Saturday, March 14, 2009

ISP traffic shaping

As I've written before, I'm using file-sharing every now and than, to download a new version of my Linux distro (and other distros for testing), or to download a TV show which doesn't show in Israel, or I cannot watch by other means. Also, as you may all know, the best way to do so, is using a torrent client, such as Transmission, uTorrent, Vuze, etc.

It seems ISPs in Israel (and probably world wide) are playing a double-game. Their first interest is to sell us as much bandwidth as possible. Only recently a new commercial went on-air telling us how much more music and movies can be downloaded if one would double their bandwidth. On the other hand - it seems some ISPs are doing traffic shaping.

Me and a friend of mine are both subscribers of a large ISP, which has the word "gold" in its name, and we are quite sick and tired of this. After doing some thorough tests, we came to a conclusion that torrent traffic is being limited during most of the day. In those hours, the torrent would download at full throttle only from clients subscribed to the same (our) ISP. As for the rest - download rate was roughly 1KBPS. At about 2AM, the limitation is removed, and all of a sudden those same clients started sending data at blazingly fast rates, which lasted until morning.

What bothers me more is the fact there's no transparency regarding traffic shaping. If I'm being limited - I want to know about it. Some uses are legitimate, and consumers must be aware for those limitations. Moreover, what if other services are "shaped" as well, such as the bandwidth-consuming youtube? I like watching youtube videos at HD, and don't want those to be choppy (and I noticed they sometimes do).

So what do you think? Is your ISP shaping your traffic? Also - what can be done about it?


  1. mmmm... that's interesting...

    I'm subscribed to an ISP with a "vision", and though I did not notice anything, I must admit I never looked. I just leave it over night.

    How exactly did you test it?

    By the way, you can send your ISP a letter requesting that information according to the "freedom of information law". It takes a couple of months, and it can't hurt to go to the media (or at least use it as a threat...).

  2. From what I heard, the "vision"-ary ISP really does limit traffic for certain protocols (BitTorrent).

    Never knew that the "gold"-en ISP does it too.

    This sub-issue is part of the really big issue of net-neutrality that is talked about the last years.

    You should read about it throughout the www.

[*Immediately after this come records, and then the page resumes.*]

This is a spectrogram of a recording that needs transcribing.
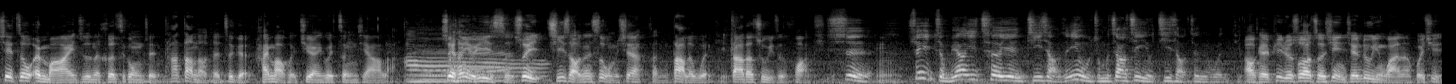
现在做 MRI 就是呢核磁共振，他大脑的这个海马回居然会增加了，哦，所以很有意思。所以肌少症是我们现在很大的问题，大家都注意这个话题。是，嗯，所以怎么样去测验肌少症？因为我们怎么知道自己有肌少症的问题？OK，譬如说泽信，你今天录影完了回去，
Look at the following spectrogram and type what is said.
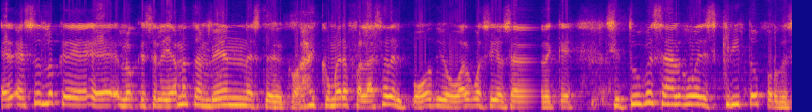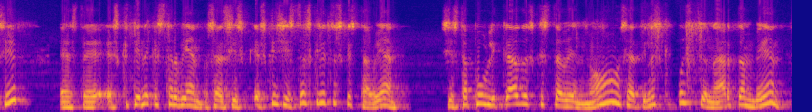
eso es lo que eh, lo que se le llama también, este, ay, ¿cómo era falacia del podio o algo así? O sea, de que si tú ves algo escrito, por decir, este, es que tiene que estar bien. O sea, si es, que si está escrito es que está bien. Si está publicado es que está bien. No, o sea, tienes que cuestionar también.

  3. Dudi,
    Testing this is quite easy, as most popular torrent clients contains statistics which can be viewed.
    As for a letter - first I need to read the fine print of the contract with them (which I never saw).